━━━ GIVEN ENTRIES
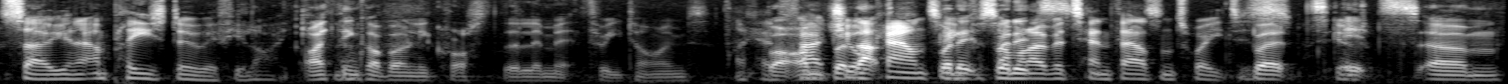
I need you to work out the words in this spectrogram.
So you know, and please do if you like. I think I've only crossed the limit three times. Okay, But, um, fact but you're counting but for someone over 10,000 tweets is but good. it's um,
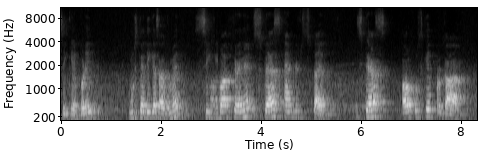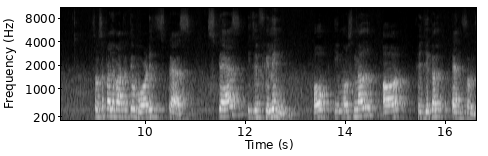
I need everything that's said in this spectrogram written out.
सीखे, बड़ी मुस्तैदी के साथ में सीख बात करेंगे stress and its type stress और उसके प्रकार। सबसे पहले बात आती है what is stress stress is a feeling of emotional और फ़िज़िकल टेंशंस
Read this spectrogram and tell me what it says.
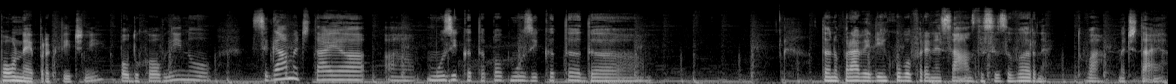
по-непрактични, по-духовни, но сега мечтая а, музиката, поп-музиката да, да направи един хубав ренесанс, да се завърне. Това мечтая.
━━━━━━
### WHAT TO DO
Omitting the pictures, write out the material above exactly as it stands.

### RESULT OF THE EXERCISE
I need you to work out the words in this spectrogram.
So you know, and please do if you like. I think I've only crossed the limit three times. Okay, But, um, fact but you're counting but for someone over 10,000 tweets is but good. it's um,
I need everything that's said in this spectrogram written out.
सीखे, बड़ी मुस्तैदी के साथ में सीख बात करेंगे stress and its type stress और उसके प्रकार। सबसे पहले बात आती है what is stress stress is a feeling of emotional और फ़िज़िकल टेंशंस
Read this spectrogram and tell me what it says.
по-непрактични, по-духовни, но сега мечтая а, музиката, поп-музиката да, да направи един хубав ренесанс, да се завърне. Това мечтая.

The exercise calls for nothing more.